(HOW TO COMPLETE THIS TASK)
Exactly the lines from the one with "Could you read" through the end of the records below are needed, minus any pictures.

(DATASET EXTRACT)
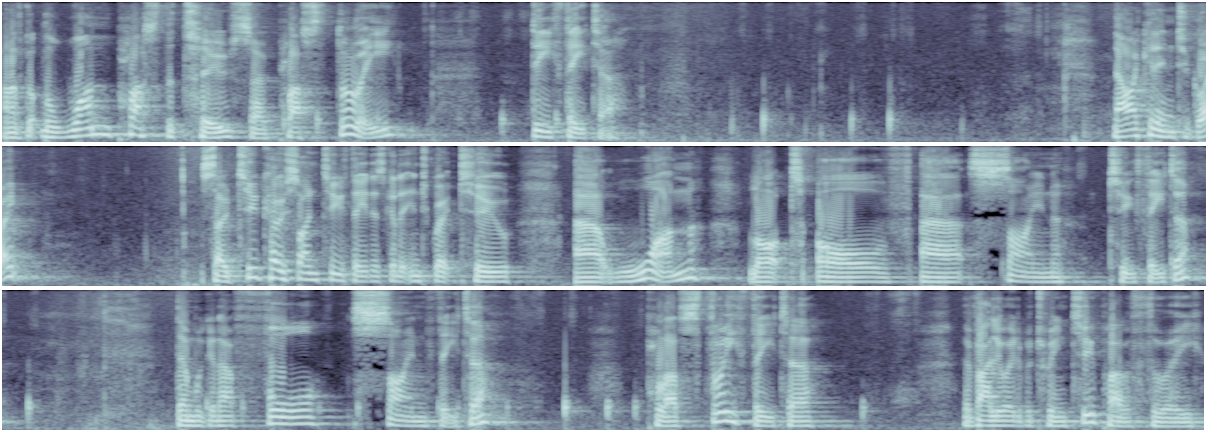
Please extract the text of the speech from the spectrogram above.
I've got the 1 plus the 2, so plus 3 d theta. Now I can integrate. So 2 cosine 2 theta is going to integrate to uh, 1 lot of uh, sine 2 theta. Then we're going to have 4 sine theta plus 3 theta evaluated between 2 pi over 3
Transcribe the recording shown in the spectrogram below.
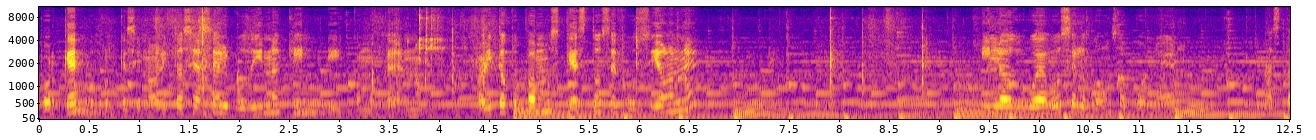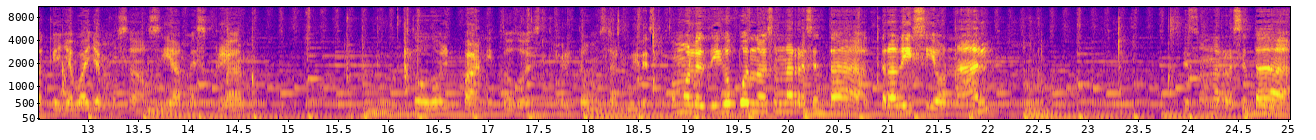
¿Por qué? Pues porque si no ahorita se hace el budín aquí y como que no. Ahorita ocupamos que esto se fusione. Y los huevos se los vamos a poner hasta que ya vayamos así a mezclar todo el pan y todo esto. Ahorita vamos a hervir esto. Como les digo, pues no es una receta tradicional. Es una receta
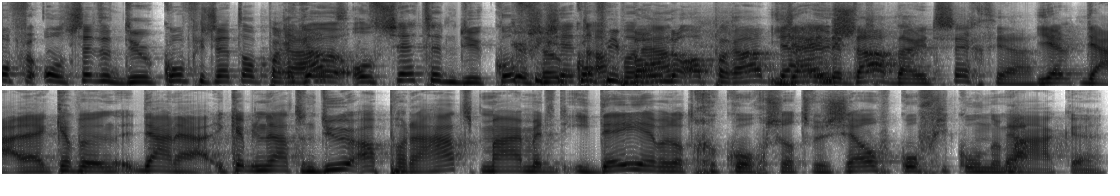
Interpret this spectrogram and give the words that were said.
koffie, ontzettend duur Ik koffiezetapparaat. heb een ontzettend duur koffiezetapparaat. koffiebonenapparaat. Ja, Juist- inderdaad, nou je het zegt, ja. Ja, ja, ik heb een, ja, nou ja, ik heb inderdaad een duur apparaat, maar met het idee hebben we dat gekocht zodat we zelf koffie konden Ja. maken.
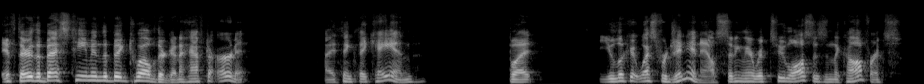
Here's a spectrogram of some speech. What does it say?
if they're the best team in the Big 12, they're going to have to earn it. I think they can. But you look at West Virginia now sitting there with two losses in the conference.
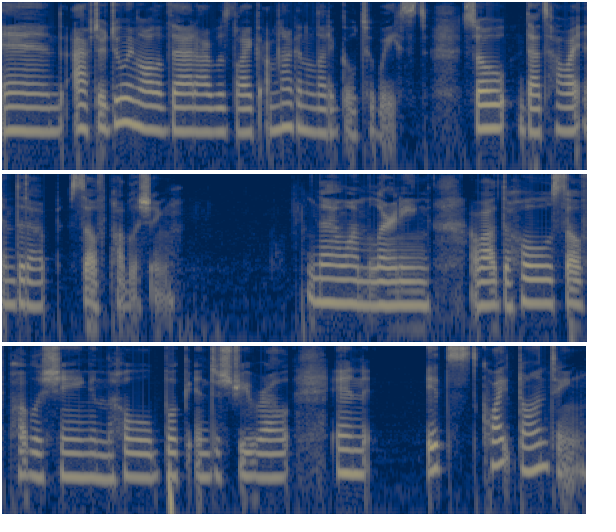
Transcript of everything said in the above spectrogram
And after doing all of that, I was like, I'm not going to let it go to waste. So that's how I ended up self publishing. Now I'm learning about the whole self publishing and the whole book industry route, and it's quite daunting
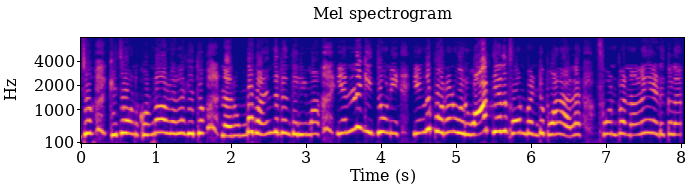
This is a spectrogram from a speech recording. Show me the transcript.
கீதோ கீதோ உனக்கு ஒன்றும் ஆகல கீதோ? நான் ரொம்ப பயந்துட்டேன் தெரியுமா? என்ன கீதோ நீ? எங்கே போகிறோன்னு ஒரு வார்த்தையாவது ஃபோன் பண்ணிட்டு போனால? ஃபோன் பண்ணாலும் எடுக்கல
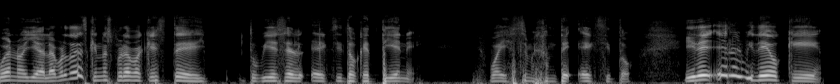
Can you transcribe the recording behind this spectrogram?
Bueno, ya, la verdad es que no esperaba que este tuviese el éxito que tiene. Vaya, semejante éxito. Y de, era el video que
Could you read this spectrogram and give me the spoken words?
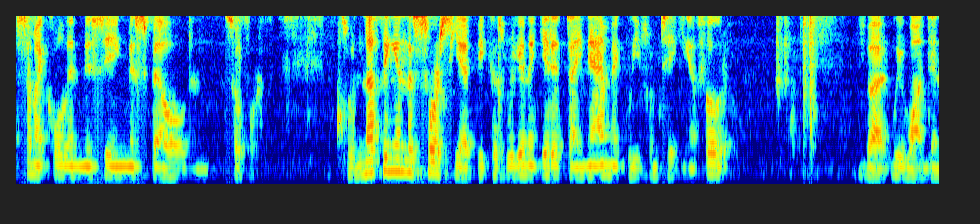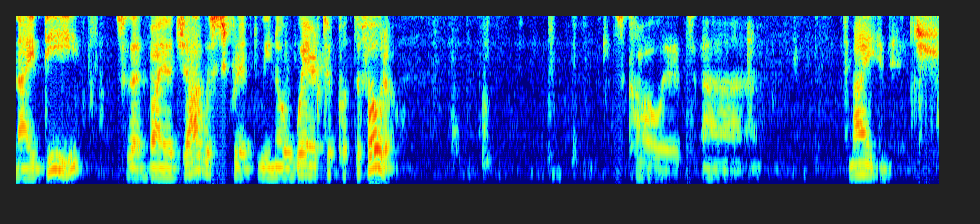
semicolon missing, misspelled, and so forth. So nothing in the source yet because we're going to get it dynamically from taking a photo. But we want an ID so that via JavaScript we know where to put the photo. Let's call it uh, my image.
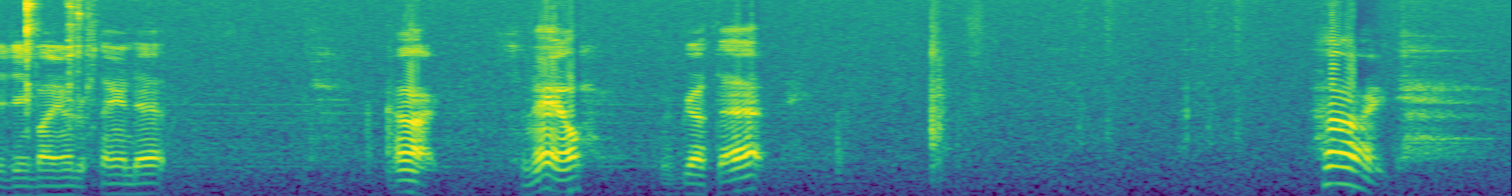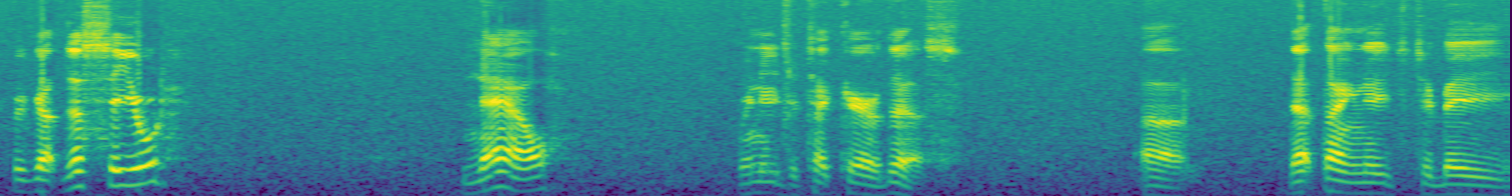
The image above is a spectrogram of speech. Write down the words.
Did anybody understand that? Alright, got that. Alright, we've got this sealed. Now we need to take care of this. Uh, that thing needs to be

(EXERCISE RESPONSE)
Could you read this spectrogram and give me the spoken words?
semicolon missing, misspelled, and so forth. So nothing in the source yet because we're going to get it dynamically from taking a photo. But we want an ID so that via JavaScript we know where to put the photo. Let's call it uh, my image.
The image above is a spectrogram of speech. Write down the words.
Did anybody understand that? Alright, got that. Alright, we've got this sealed. Now we need to take care of this. Uh, that thing needs to be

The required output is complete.